-- Task requirements --
Where does the word "says" show up in the records? Copy every line that has it.

##### Recorded data #####

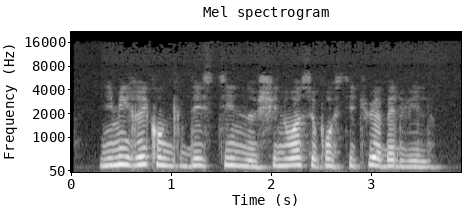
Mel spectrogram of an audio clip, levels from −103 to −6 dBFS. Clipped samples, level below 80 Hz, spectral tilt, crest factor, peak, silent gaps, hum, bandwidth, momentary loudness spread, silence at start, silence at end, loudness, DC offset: under 0.1%; -58 dBFS; -7.5 dB/octave; 18 dB; -4 dBFS; none; none; 14.5 kHz; 10 LU; 0.3 s; 0.2 s; -21 LUFS; under 0.1%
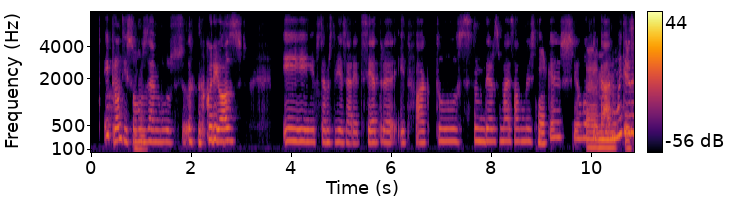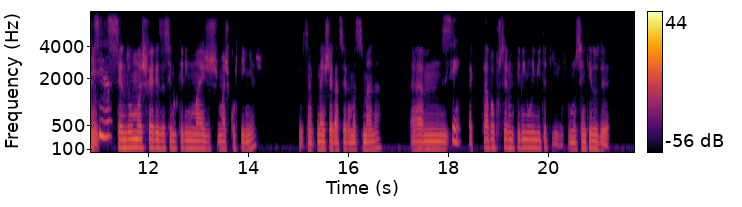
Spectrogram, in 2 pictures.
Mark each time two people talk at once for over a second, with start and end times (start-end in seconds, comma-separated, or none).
9.9-11.3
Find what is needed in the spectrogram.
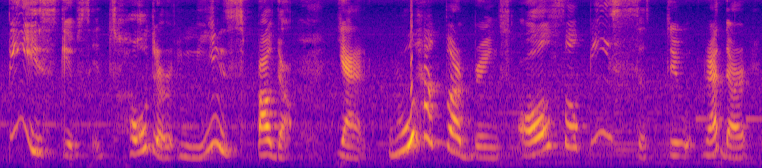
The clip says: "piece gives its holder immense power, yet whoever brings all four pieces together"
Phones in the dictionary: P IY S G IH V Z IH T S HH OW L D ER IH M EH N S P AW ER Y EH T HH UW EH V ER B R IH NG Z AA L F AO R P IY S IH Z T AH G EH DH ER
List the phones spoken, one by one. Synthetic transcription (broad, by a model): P IY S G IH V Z IH T S HH OW L D ER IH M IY N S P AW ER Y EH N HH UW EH P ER B R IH NG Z AA L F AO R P IY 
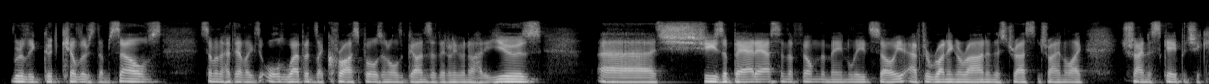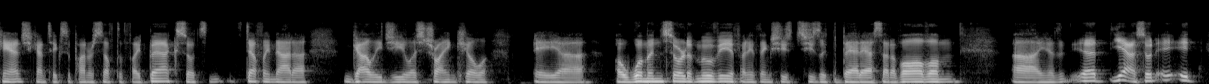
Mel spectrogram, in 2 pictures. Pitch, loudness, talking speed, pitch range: 115 Hz, -20 LUFS, 255 wpm, 110-125 Hz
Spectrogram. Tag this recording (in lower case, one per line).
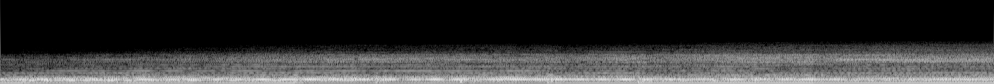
playing gong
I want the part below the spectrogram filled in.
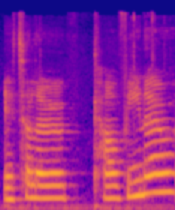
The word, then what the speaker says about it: Italo Calvino: It's Italo Calvino.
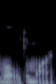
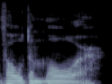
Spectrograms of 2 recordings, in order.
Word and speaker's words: Voldemort: For the first few audio books, Jim Dell kept saying Voldemort instead of Voldemort because it is French apparently.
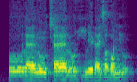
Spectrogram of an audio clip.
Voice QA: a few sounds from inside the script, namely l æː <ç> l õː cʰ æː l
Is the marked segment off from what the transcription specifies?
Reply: yes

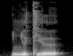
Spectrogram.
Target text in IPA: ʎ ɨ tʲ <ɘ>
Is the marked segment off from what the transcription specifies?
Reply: no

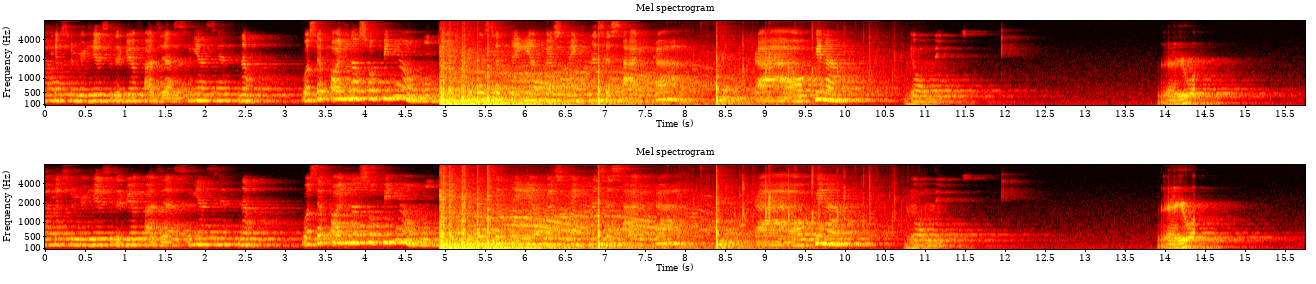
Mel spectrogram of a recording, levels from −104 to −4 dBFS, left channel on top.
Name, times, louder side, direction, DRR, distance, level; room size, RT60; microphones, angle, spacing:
voice 1, 0.0-2.6 3.2-8.0 8.9-10.0 10.8-11.2, left 1 dB, 80° left, 2.5 m, -33 dB
Crowd / Fireworks, 4.9-10.3 10.6-10.7, right 1 dB, 30° right, 1.2 m, -31 dB
voice 2, 10.7-11.3 13.9-14.4, right 2 dB, 45° right, 0.8 m, -35 dB
16.0 x 11.0 x 7.8 m
head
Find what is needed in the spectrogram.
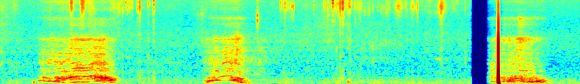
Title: SONIDO DE RONQUIDO - RONCANDO - SOUNDS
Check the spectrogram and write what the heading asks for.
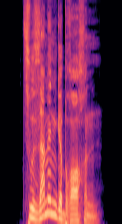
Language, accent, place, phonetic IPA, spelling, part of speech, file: German, Germany, Berlin, [t͡suˈzamənɡəˌbʁɔxn̩], zusammengebrochen, adjective / verb, De-zusammengebrochen.ogg
- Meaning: past participle of zusammenbrechen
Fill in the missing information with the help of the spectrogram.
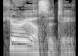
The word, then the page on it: curiosity: anglais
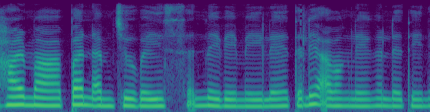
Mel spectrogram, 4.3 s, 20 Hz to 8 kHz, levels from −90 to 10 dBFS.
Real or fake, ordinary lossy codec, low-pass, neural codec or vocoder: real; AAC, 48 kbps; 7.2 kHz; none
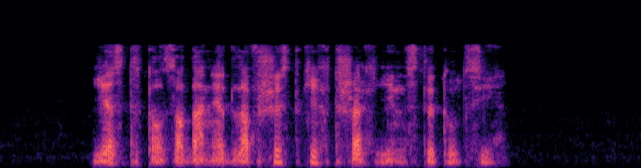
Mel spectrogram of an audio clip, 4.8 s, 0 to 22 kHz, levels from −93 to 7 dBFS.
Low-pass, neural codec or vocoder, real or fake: 7.2 kHz; vocoder, 22.05 kHz, 80 mel bands, HiFi-GAN; fake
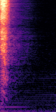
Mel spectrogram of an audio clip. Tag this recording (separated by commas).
Music, Musical instrument, Rattle (instrument), Percussion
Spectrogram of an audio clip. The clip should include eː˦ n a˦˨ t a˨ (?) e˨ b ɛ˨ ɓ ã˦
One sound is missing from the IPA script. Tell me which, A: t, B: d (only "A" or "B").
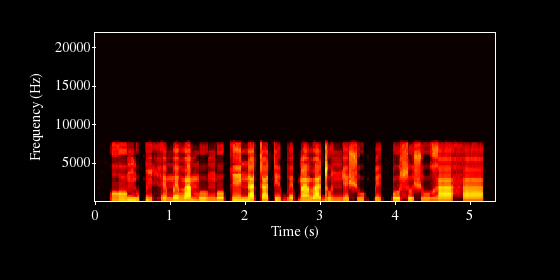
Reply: A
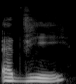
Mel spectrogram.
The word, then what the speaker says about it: Edwige: Her name is Dr. Edwige. It's like French, right?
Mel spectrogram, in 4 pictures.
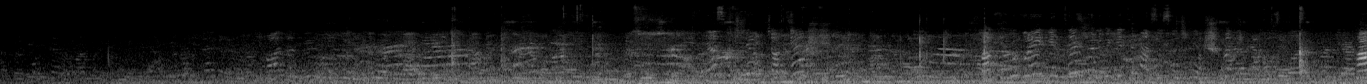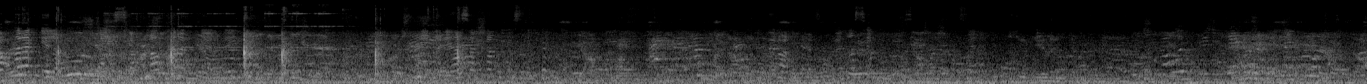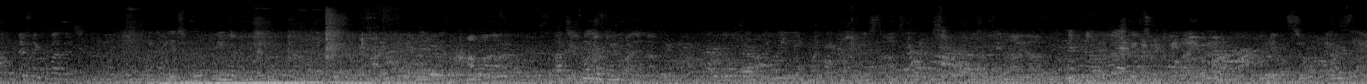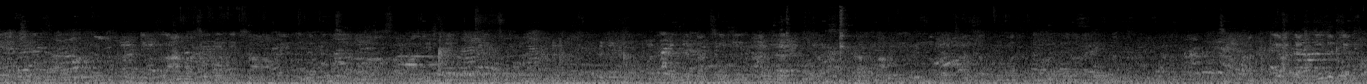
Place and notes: Berlin, Kotti, Bodegga di Gelato - Bodegga di Gelato, 15.07.07, 21:30
Eisdiele, Abend, ruhiger Winkel an einem unruhigen Ort
ice cream parlour, quiet corner at an unquiet place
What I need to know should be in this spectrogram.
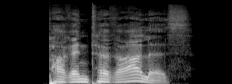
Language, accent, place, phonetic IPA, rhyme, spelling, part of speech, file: German, Germany, Berlin, [paʁɛnteˈʁaːləs], -aːləs, parenterales, adjective, De-parenterales.ogg
- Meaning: strong/mixed nominative/accusative neuter singular of parenteral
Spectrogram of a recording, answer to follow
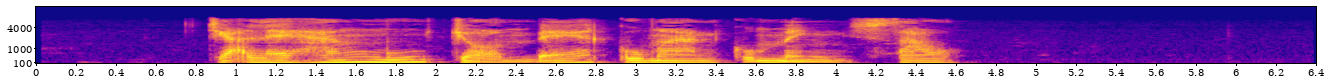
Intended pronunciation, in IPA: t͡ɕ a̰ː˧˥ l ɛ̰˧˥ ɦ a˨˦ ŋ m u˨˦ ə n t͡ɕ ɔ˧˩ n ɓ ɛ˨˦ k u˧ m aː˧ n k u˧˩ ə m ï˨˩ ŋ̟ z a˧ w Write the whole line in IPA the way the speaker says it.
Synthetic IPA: t͡ɕ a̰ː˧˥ l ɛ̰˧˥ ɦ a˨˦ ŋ m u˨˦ ə n t͡ɕ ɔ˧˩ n ɓ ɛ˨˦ k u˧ m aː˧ n k u˧˩ ə m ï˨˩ ŋ̟ s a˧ w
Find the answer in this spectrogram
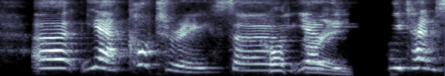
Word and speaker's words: Coterie: live on the radio by awardwinning Tracy at Cotery Leather. A very good morning to you. Hi. Am I pronouncing that correctly? Uh yeah, Coty.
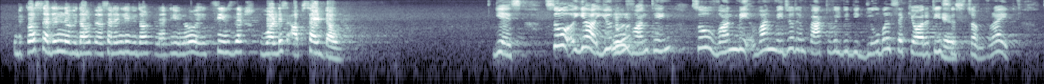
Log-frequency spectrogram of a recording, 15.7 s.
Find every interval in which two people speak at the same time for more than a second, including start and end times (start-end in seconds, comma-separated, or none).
none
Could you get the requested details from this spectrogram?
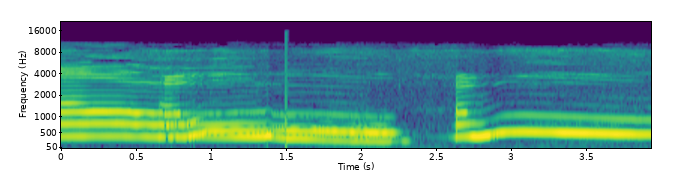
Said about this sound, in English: He heard a howling sound.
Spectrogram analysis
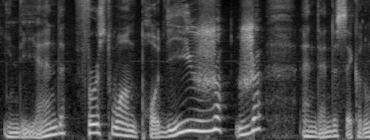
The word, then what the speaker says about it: prodige: A would be pronounced prodige, je, remember, je in the end, prodige, and then B, the one that we had, is prodigue.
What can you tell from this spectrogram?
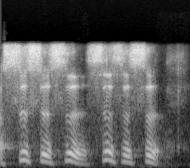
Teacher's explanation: Но в Гуандуне они не выговаривают часто «ш», и у них все «с-с-с», «с-с-с»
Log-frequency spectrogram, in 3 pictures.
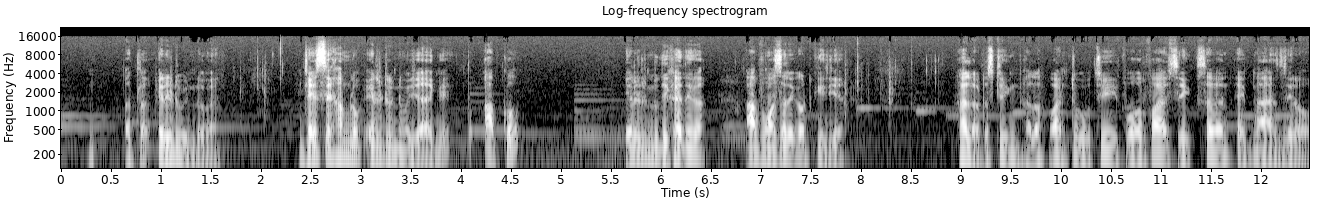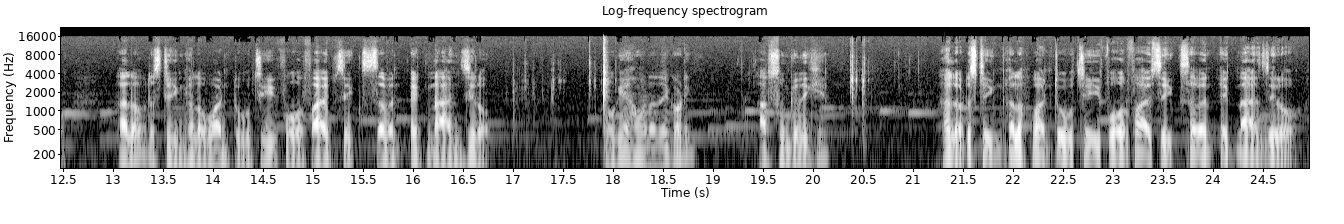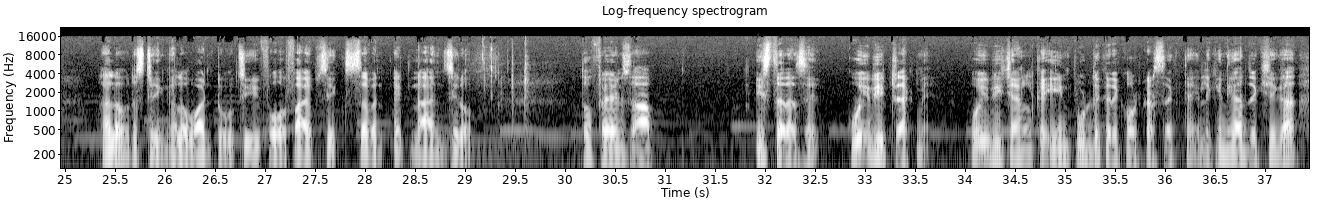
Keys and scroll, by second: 8.2 ctrl+space, 17.3 ctrl+space, 17.9 space, 20.5 space, 29.6 space.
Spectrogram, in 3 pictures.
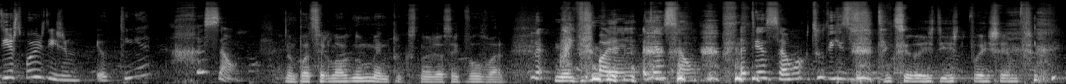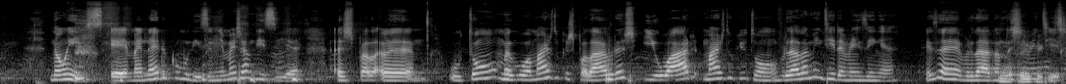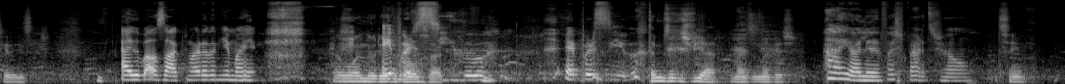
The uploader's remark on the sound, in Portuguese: Ao vivo na Cidade do Zero 2023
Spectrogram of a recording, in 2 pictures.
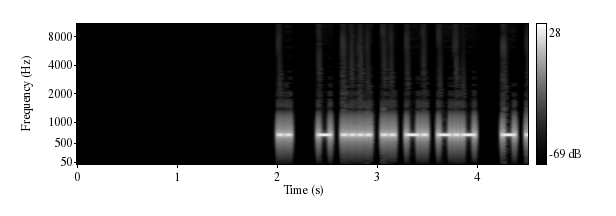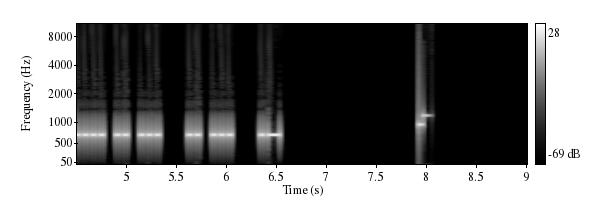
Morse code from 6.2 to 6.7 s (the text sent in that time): A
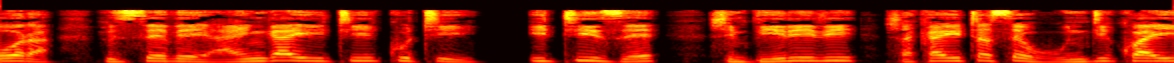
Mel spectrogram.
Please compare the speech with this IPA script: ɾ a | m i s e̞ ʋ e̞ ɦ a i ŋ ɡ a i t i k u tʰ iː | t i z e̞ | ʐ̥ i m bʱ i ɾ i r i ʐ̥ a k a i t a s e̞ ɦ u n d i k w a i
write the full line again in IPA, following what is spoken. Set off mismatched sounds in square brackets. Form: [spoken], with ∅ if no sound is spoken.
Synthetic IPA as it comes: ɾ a | m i s e̞ ʋ e̞ ɦ a i ŋ ɡ a i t i k u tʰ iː | t i z e̞ | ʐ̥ i m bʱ i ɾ i r i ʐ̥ a k a i t a s e̞ ɦ u n d i k w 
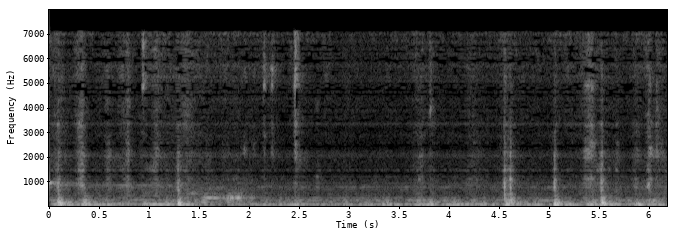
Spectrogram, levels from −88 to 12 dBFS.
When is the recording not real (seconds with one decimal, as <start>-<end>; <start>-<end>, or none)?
0.0-6.2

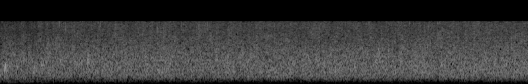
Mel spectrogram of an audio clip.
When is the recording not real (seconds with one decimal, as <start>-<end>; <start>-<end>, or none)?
none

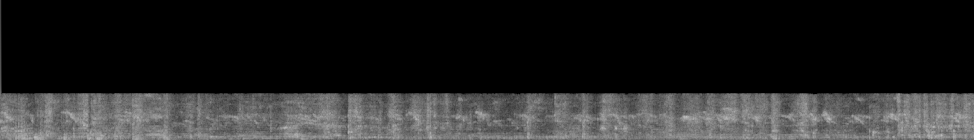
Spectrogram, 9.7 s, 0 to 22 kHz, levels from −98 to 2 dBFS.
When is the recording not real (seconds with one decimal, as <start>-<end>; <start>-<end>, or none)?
0.0-6.6; 7.4-9.7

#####

-- Solution to this exercise --
The clip says: "piece gives its holder immense power, yet whoever brings all four pieces together"
The word, then what the speaker says about it: Italo Calvino: It's Italo Calvino.
The word, then what the speaker says about it: Edwige: Her name is Dr. Edwige. It's like French, right?
Intended pronunciation, in IPA: t͡ɕ a̰ː˧˥ l ɛ̰˧˥ ɦ a˨˦ ŋ m u˨˦ ə n t͡ɕ ɔ˧˩ n ɓ ɛ˨˦ k u˧ m aː˧ n k u˧˩ ə m ï˨˩ ŋ̟ z a˧ w Write the whole line in IPA the way the speaker says it.
The word, then what the speaker says about it: prodige: A would be pronounced prodige, je, remember, je in the end, prodige, and then B, the one that we had, is prodigue.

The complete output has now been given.